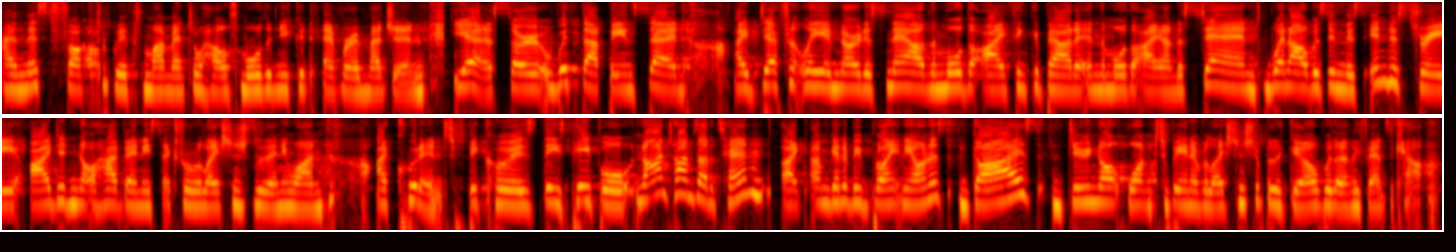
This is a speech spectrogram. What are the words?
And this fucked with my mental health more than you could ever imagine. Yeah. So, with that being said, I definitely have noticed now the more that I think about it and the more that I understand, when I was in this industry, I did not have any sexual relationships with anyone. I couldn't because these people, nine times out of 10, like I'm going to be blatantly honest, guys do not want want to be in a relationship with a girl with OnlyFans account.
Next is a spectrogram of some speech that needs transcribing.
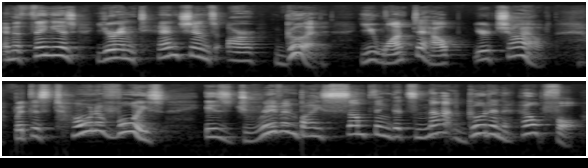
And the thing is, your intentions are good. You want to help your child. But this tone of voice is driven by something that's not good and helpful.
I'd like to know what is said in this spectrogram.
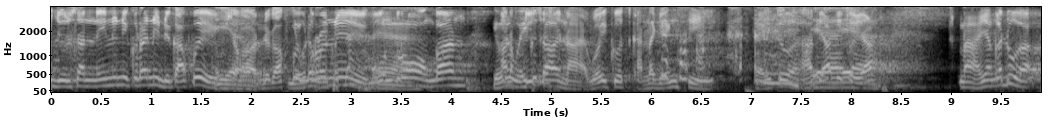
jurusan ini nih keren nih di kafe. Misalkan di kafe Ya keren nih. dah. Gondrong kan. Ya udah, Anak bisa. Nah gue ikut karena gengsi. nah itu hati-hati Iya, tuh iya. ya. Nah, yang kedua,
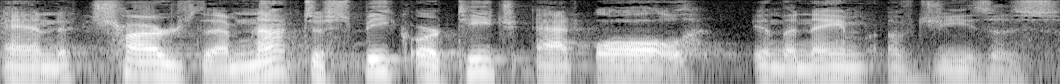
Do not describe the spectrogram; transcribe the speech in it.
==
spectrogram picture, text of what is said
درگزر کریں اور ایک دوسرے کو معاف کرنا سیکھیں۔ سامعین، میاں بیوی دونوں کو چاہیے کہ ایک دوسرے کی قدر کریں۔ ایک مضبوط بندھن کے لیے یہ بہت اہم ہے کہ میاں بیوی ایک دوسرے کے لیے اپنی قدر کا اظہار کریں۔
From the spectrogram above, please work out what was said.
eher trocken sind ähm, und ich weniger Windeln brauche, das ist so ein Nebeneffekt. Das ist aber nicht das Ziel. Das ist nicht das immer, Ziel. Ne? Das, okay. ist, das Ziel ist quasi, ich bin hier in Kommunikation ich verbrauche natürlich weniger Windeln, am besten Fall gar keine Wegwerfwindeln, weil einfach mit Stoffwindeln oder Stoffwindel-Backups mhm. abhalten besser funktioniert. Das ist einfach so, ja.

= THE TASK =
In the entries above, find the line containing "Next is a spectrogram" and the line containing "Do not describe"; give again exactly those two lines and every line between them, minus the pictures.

= ANSWER TO THE EXERCISE =
Next is a spectrogram of some speech that needs transcribing.
And the thing is, your intentions are good. You want to help your child. But this tone of voice is driven by something that's not good and helpful.
I'd like to know what is said in this spectrogram.
jurusan ini nih keren nih di kafe. Misalkan di kafe Ya keren nih. dah. Gondrong kan. Ya udah, Anak bisa. Nah gue ikut karena gengsi. nah itu hati-hati Iya, tuh iya. ya. Nah, yang kedua,
Do not describe the spectrogram; transcribe the speech in it.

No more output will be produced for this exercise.